And I know they love you, Martha, as do all of us!!

velvet brick said...

I am reminded of how much I love you for your sharing of your heart and your candor. I knew you finished up with radiation on Wednesday, but I didn't realize that you and Joe and gone down to Tucson, either. I am amazed by how you have handled going through chemo, AND radiation, AND have taught full-time these last few weeks, Martha! I've been exhausted at the end of these first few weeks of school and haven't gone through all that you have. You have done so well, and really need to acknowledge what you've accomplished these past weeks.

I've said it before, and I'll say it again. You look amazing. And I'm not just talking about your wig or prostetic boobs. You glow with joy and your smile just beams! (and no, I don't believe that it's a side effect of radiation!) Seeing you around school seems so normal and I'm always grateful when we happen to pass each other in the workroom or something - you brighten my day.

I can try to imagine what it must feel like as you describe coming home and being reminded of being a cancer patient. You've done an amazing job of keeping 'cancer' in its place, so to speak. It is not who you are nor does it define you. You've made a very conscietious effort to not let it dominate you or your life and we are all in awe of how well you have achieved this. Such strength from such a graceful woman.

Martha, I can appreciate your thoughts about what Dr. Livingston didn't say, but I agree not to read much into that at all. What I am thinking is how much healthier you are today than 9 months ago. Had you not been proactive, had you not researched, had you not insisted...well... things would be different. The fact that you did insist, you did research, you are proactive - all of these things lead to the fact that today, you stand healthier than you were 9 months ago. Your muscles and skin are now healing and your body has the upper hand. I know there are scars, but try to rememeber that all that you've been through (and it is alot, dear woman) allows you to look in the mirror at the most beautiful woman of all and state 'I am healthier today that I was 9 months ago!'

I love you in so many ways, dear friend. So. Many. Ways. Hug your hubby and be extra special to yourself this weekend. : ))

Dottie said...
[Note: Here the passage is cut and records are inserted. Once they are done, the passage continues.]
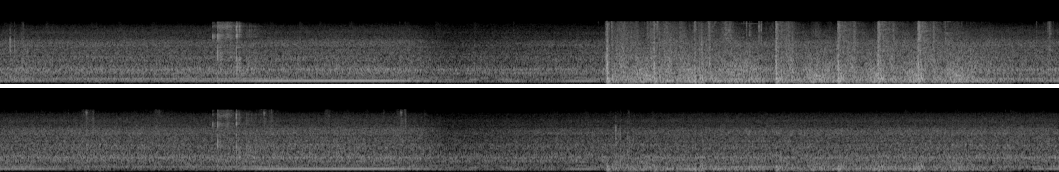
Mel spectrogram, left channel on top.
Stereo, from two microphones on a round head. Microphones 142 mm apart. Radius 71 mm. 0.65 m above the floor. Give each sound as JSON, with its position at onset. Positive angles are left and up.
{"t": 2.1, "sound": "a pop", "side_deg": -5, "distance_m": 4.5}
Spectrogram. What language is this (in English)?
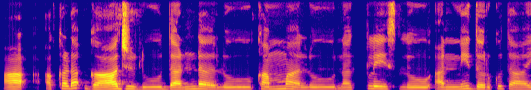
Telugu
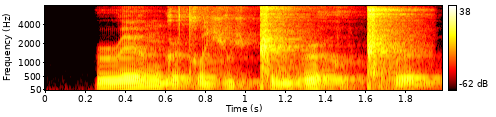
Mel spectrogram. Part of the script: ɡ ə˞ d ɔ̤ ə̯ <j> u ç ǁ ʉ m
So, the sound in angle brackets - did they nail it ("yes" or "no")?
no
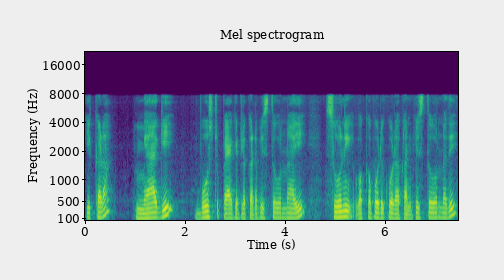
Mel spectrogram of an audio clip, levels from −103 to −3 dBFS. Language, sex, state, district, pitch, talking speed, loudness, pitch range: Telugu, male, Telangana, Hyderabad, 115 Hz, 90 wpm, -17 LUFS, 105-120 Hz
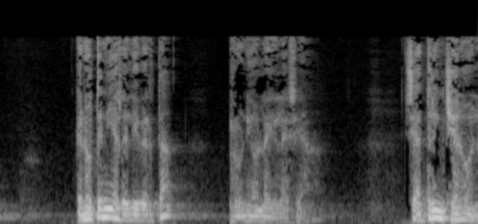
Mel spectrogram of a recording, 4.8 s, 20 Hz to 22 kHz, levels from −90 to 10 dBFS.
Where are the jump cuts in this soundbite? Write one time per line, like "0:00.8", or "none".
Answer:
0:01.2
0:02.3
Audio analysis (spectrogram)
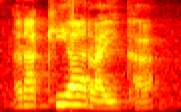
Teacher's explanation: তাহলে যেখানে উচ্চারিত হওয়ার কথা তার অব্যবহিত পূর্বে উচ্চারিত হচ্ছে, এখানে স্বরধ্বনির স্থানান্তর ঘটছে। এই যে ই বা উ যে স্থানে উচ্চারিত হওয়ার কথা তার ঠিক অব্যবহিত পূর্বে উচ্চারিত হচ্ছে, এই উচ্চারণের রীতিকে বলা হচ্ছে অপিনিহিতি। ঠিক আছে, রাখিয়া রাইখা, ঠিক আছে, এইভাবে হয় বিষয়টা।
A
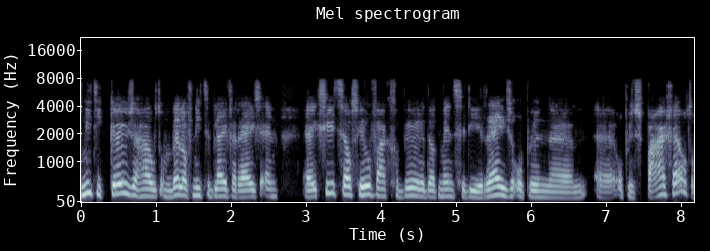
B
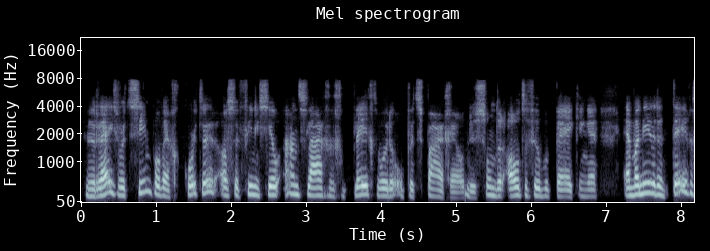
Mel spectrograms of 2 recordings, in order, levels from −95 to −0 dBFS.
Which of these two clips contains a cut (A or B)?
B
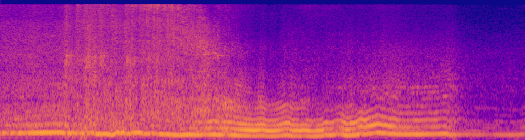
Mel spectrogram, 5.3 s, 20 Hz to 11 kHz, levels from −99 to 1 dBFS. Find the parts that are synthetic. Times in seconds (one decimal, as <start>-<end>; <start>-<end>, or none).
none

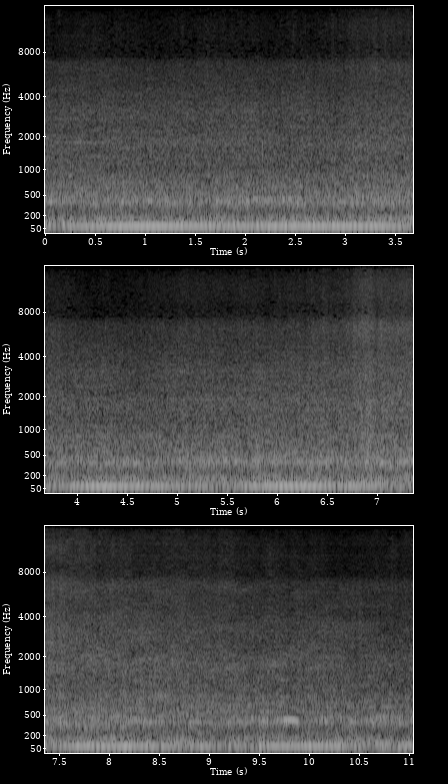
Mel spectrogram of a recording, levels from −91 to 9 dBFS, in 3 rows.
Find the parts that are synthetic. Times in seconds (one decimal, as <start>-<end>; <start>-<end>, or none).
0.0-0.6; 7.3-11.0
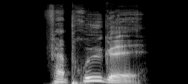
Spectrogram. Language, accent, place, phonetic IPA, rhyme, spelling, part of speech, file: German, Germany, Berlin, [fɛɐ̯ˈpʁyːɡl̩], -yːɡl̩, verprügel, verb, De-verprügel.ogg
- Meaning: inflection of verprügeln: 1. first-person singular present 2. singular imperative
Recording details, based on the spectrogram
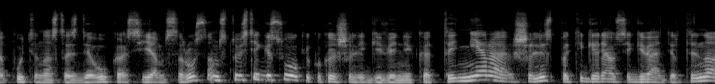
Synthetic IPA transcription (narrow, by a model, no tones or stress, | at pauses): put̪ʲɪnɐst̪ɐsd̪ʲiɛʋuːkɐsjiɛmsrʊsoːmst̪ʊʋʲɪsʲt̪ʲiɛk̚ɡʲɪsʊʋoːkʲɪkoːkʲoːjʃɐlʲiːɡʲiʋʲɪnʲɪkɐtt̪ɐɪnʲeːɾɐʃɐlʲɪspɐt̪ʲɪɡʲɛɾʲɛʊsʲɛɪɡʲiːʋʲɛnʲt̪ʲɪɪrt̪ɐɪnʊ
Look at what all you have accomplished in this relatively short period of time, Martha!! You're absolutely AMAZING!! It's SO good to see you be-bopping around campus with a smile on your face!! You make ME tired just watching all that you do!!

By the way, I think we should start planning the one-year huge celebration event!! This is BIG!!!As fast as time flies, it's going to be time to plan the ten-year and twenty-year celebration before we even know it!!

I am so impressed by how aggressively you have kicked this monster in the shins, Martha!! You continue to absolutely AMAZE me!! You're AWESOME!!

We're all still right there by your side, Martha, cheering you on!!

Lots of love,

Mary Monica said...

Dear Martha,
Congratulations on finishing your radiation!!! Thank you for sharing with us your fears and your courage. I remember at the end of each of my phases of treatment, I was nervous about what was to come. I would think...what now? It was easier to be optimistic and determined in the thick of it. You are tired physically, mentally and emotionally from all you have gone through...and it is a lot. I agree that you have researched, asked questions, insisted, and been a huge advocate for yourself. You have kicked this thing in the behind! Give yourself a break and a hug...and when you can, a nap. We are all still here with you, at your side as you walk this path. Love to you and the family,
Mary Monica